    Please stick with assessments based on quality, not quantity… er… well… I mean, unless quanity (or, more specifically, capacity) is a salient feature… like in an inventory control app, for example.  Other than that, quality-over-quantity judgements will rarely let you — or us — down!

    Oh… one last thing:  For whatever it’s worth, I agree with what Mosh wrote, here, too.  

    Gregg L. DesElms
    Napa, California USA
    gregg at greggdeselms dot com

    • I am happy to know that you like the content on our blog. I’m glad that our articles caught your attention and appreciate your feedback. You seem to have thoroughly explored the Google Play store for Ereaders and already picked the best ones. I agree with you when you vote for Cool Reader, though usually I use Aldiko more.

      When it comes to Kindle, Nook or even Kobo, you really cannot differentiate between them much without going into details like, for example, most number of free or paid books. In these cases, brand allegiance may also come in picture. Google Books has potential to be a lot bigger than it is currently.  I am usually pro-Google, but not in this case. Perhaps its main limitation is not being available internationally. That, with a revamped feature list, can surely bring it to the top.

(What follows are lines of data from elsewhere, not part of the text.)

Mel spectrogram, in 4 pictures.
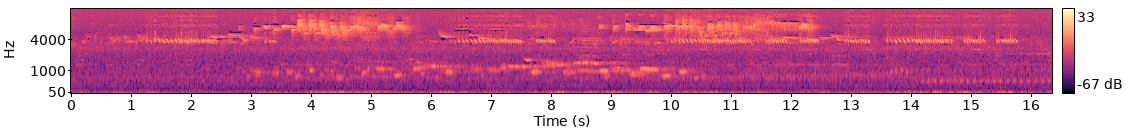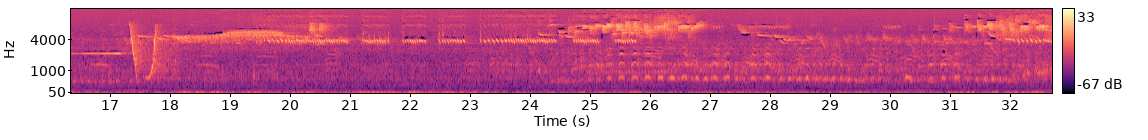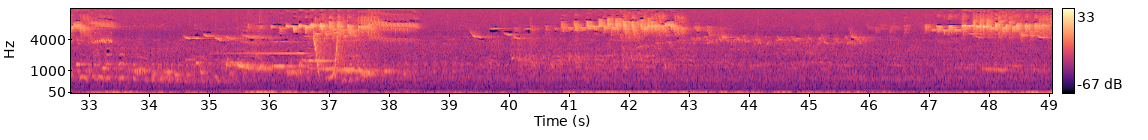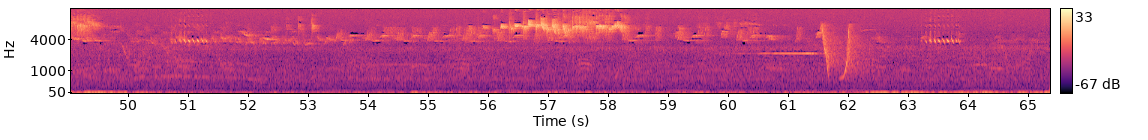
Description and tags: Kookaburras and other birds of Dorrigo Rain Forest-NSW-Aust
Field Recording in Dorrigo World Heritage National Park, NSW, Australia. 5.30 am dawn chorus.
Australian-birds, field-recording, Kookaburras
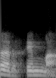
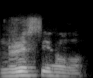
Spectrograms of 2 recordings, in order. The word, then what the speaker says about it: नृसिंह: ये असली the pure pronunciation is Singh, Narasimha. It's not Narasimha also, it's not Narasimha, it's नॉट नरसिम्हा। नृसिम्हा बोलते हाँ, नृसिंह।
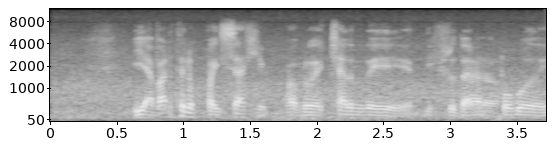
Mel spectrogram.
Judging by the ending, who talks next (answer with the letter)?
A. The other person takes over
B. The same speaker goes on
B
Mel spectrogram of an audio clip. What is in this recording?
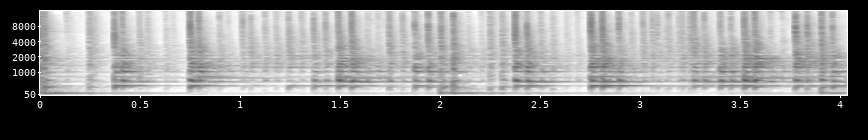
Recording of my personal Doumbek 12”x20” goblet hand drum, manufactured by Mid-East Percussion, it has an aluminum shell, and I installed a goat-skin head. Recording captured by X/Y orientation stereo overhead PZM microphones. I have captured individual articulations including: doum (center resonant hit), tek (rim with non-dominant hand), ka (rim with dominant hand), mute (center stopped with cupped hand), slap (flat of hand), etcetera. In addition I have included some basic rhythm loops which can be mixed and matched to create a simple percussion backing part. Feedback on the samples is welcome; use and enjoy!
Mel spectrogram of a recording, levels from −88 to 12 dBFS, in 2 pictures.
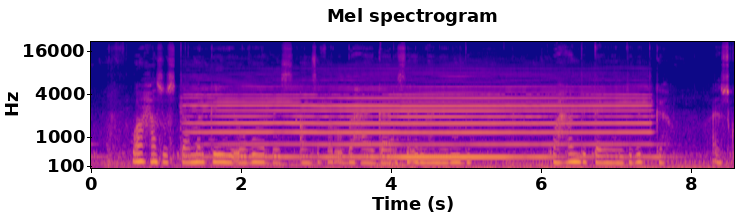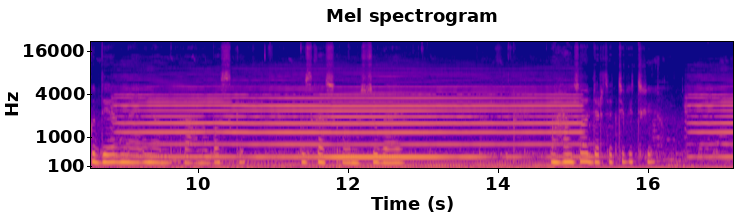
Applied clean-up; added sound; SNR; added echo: none; Bowed string instrument; 0 dB; none.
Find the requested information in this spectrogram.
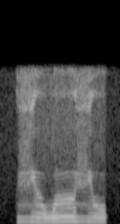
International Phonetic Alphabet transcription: vʲɯwɯvʲu

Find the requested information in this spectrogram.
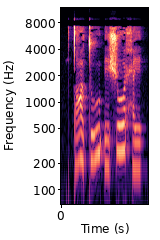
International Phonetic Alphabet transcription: tˤo˩˧˩tu˨˥ ʔɪ˩ʃo˦˥ħe˩

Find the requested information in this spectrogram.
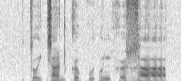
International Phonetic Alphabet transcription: toɪ̯caɖ kə˞kʷiʔoɲhə˞ ɮa

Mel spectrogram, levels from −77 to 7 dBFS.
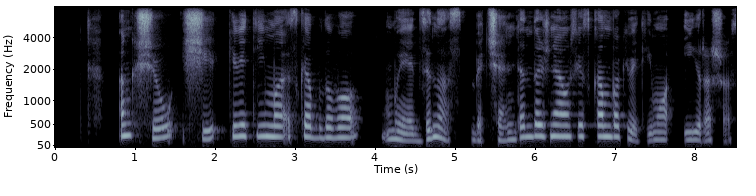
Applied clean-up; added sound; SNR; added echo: none; none; none; none.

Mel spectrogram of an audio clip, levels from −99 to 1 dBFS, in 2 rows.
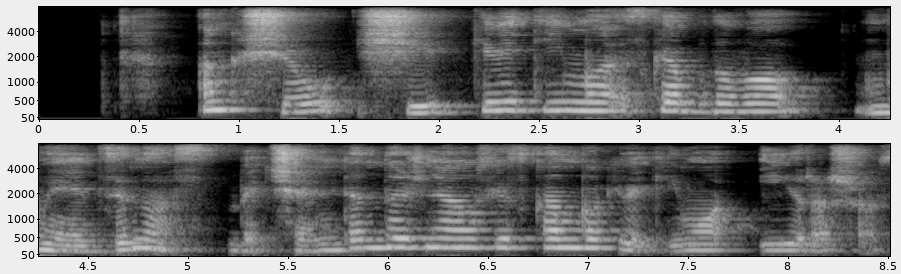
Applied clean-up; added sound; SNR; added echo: none; none; none; reverberation time 0.4 s.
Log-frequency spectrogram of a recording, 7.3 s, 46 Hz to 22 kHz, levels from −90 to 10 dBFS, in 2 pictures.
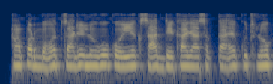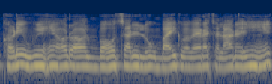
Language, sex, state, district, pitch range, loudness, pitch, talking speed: Hindi, male, Maharashtra, Dhule, 170-185 Hz, -28 LUFS, 180 Hz, 215 wpm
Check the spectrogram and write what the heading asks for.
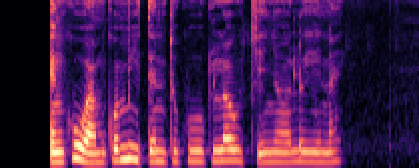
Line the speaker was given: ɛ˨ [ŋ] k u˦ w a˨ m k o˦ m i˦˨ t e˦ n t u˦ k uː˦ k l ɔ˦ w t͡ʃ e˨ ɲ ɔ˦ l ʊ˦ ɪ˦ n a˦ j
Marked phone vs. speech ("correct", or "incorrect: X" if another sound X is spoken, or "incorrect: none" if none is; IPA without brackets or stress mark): correct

      Ah! Wattpad. Before publishing, I was in two minds about including it in the article. You hit the nail on the head when you say that its all ‘quantity-over-quality’. Thing is, personally I don’t like Wattpad. I too find the kind of stuff available there to be quite useless. But I have a couple of friends who absolutely adore it! The app is decent for those who are into all the stuff available there and they do find Wattpad interesting. To each his own, I guess.

      But your point is understood and appreciated. Should have highlighted the quality part of Wattpad more (or it could have been safely skipped).

      We are still a new blog and our focus is on writing the highest quality of content possible. With regular feedback from knowledgeable and experienced readers such as yourself, we are encouraged to come up with the best content possible. Quality over quantity always was and will be our focus. Thank you again for taking the time to write such a detailed and enlightening response.